I would agree with that. I wish that it had somehow made it into the movie in a more straigthforward manner.

I’m looking at the movie without ever having read a single thing by Dick, or being familiar with his life at all.

In order of importance to me, I went to see. . .

  1. A Linklater movie

  2. A movie with a unique look

  3. A movie with Downey, Jr. in it

  4. A movie with other actors I’m marginally interested in: Harrelson, Ryder.

I hoped for all those things with a cool plot, but it just left me behind.

If this functions best as a roman à clef it probably helps to have some familiarity with his life.

I’m not trashing this movie. It didn’t grab me, but some of it was pretty cool. There were some genuinely funny parts which I liked. For Derleth, I suspect Larry’s impression is more useful to you.

For people with no knowledge of the source, I can’t really see this being a big fave.

I saw it and really enjoyed it.

I liked the scanner suits and I liked all the characters. Keanu even did a good job (he can generally do a good job at the clueless, confused character).

The rotoscoping was novel and made for a unique experience. Granted it might have seemed too gimmicky, but I think a pure live action version of the same movie would have been too ordinary.

I placed a spoiler box around part of your post, Trunk, because I’ve been told what was written is a pretty big spoiler. (I’ve neither read the book nor seen the movie, so I dunno. I’m going on faith for this one.)

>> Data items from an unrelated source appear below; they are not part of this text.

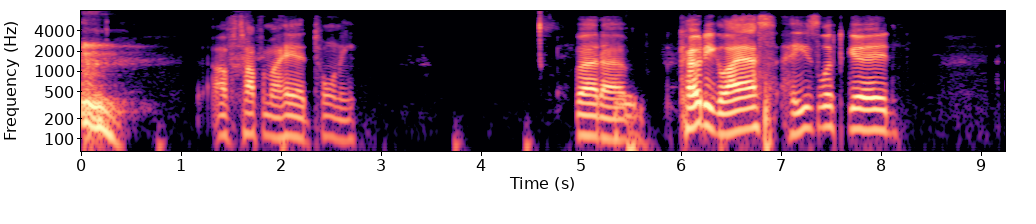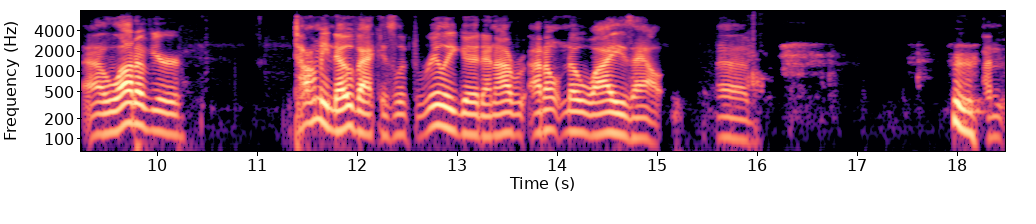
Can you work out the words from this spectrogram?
off the top of my head, twenty. But uh, Cody Glass, he's looked good. A lot of your Tommy Novak has looked really good, and I I don't know why he's out. Uh, Hmm. I'm,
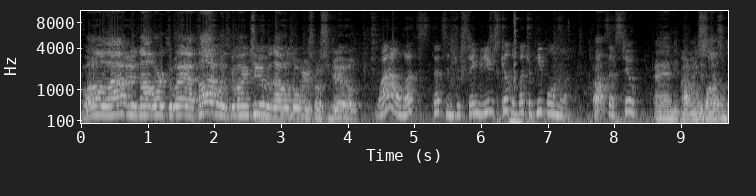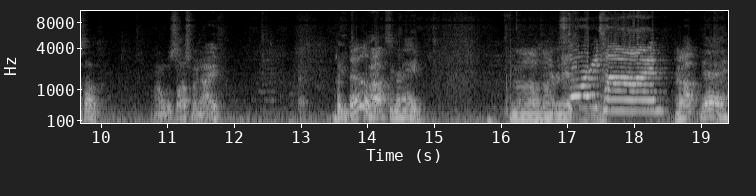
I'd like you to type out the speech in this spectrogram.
Well, that did not work the way I thought it was going to, but that was what we were supposed to do. Wow, that's that's interesting. And you just killed a bunch of people in the uh, process too. And he probably almost just killed lost- himself. I almost lost my knife. But you definitely Ooh. lost a grenade. No, that was not a grenade. Story time. Yeah. Yay.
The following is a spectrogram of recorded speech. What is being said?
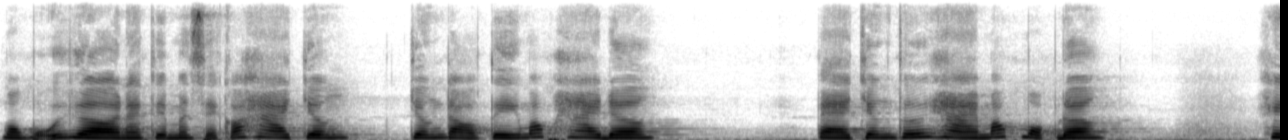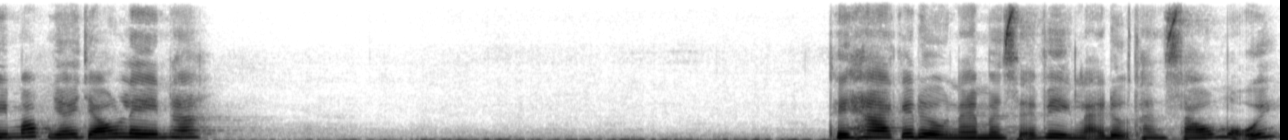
Một mũi g này thì mình sẽ có hai chân. Chân đầu tiên móc hai đơn và chân thứ hai móc một đơn. Khi móc nhớ dấu lên ha. Thì hai cái đường này mình sẽ viền lại được thành 6 mũi.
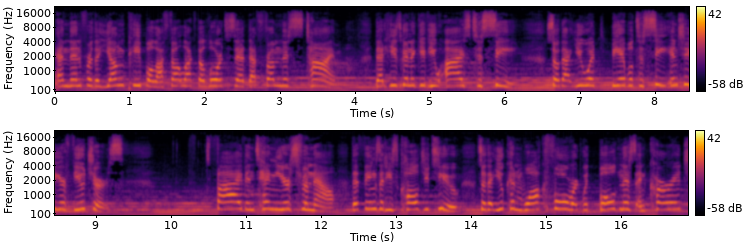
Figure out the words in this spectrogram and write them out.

Have not read the book (but have read other Dick), but just saw the movie yesterday.

First off, the rotoscope, though it takes getting used to, worked a LOT better than “Waking Life” (which I could not handle, and I have yet to make it all the way through). So no worries there.

Keanu, though I can think of others who could have done a better job (I was thinking someone like Edward Norton would have been ideal) did a servicable job (something about a continually “confused” expression fits the character).

I am not a big fan, but Downey did steal the show (aside from the sheer irony of him playing the role). Harrellson (again, not a big fan) was pretty much in there for comic relief. The guy who played Freck, though, did a really good job. A good mix of comic and psycho. Ryder, for some reason, just seemed to be along for the ride, and didn’t really add that much.

I think knowing the story and twists ahead of time might ruin it for you. But I thought it was a pretty good flick. When things all came together at the end, I kind of half guessed at most of the twists (perhaps being too familiar with Dick’s work), but it still had me re-thinking the movie after I left. Since it does require thought, I can see why this movie won’t do well for the masses :wink:

Larry Mudd: Thanks for the comments. I knew there were fellow Dickheads around here, and I’m lucky one of them has seen the movie. :slight_smile:

OK, I missed that aspect of the novel because I didn’t know that much about his life. My reread will be accordingly enriched with this key piece of information.

Additionally, of course, your post makes me a lot more optimistic than anything Trunk has posted so far. In particular:

I thought for sure this would get cut.

I liked that a lot and I wished that more of the movie used the rotoscoping as creatively.

It seems like that’s the kind of thing that the rotoscoping is perfect for. Otherwise, you’re just coloring over a movie.

Sorry about the spoiler.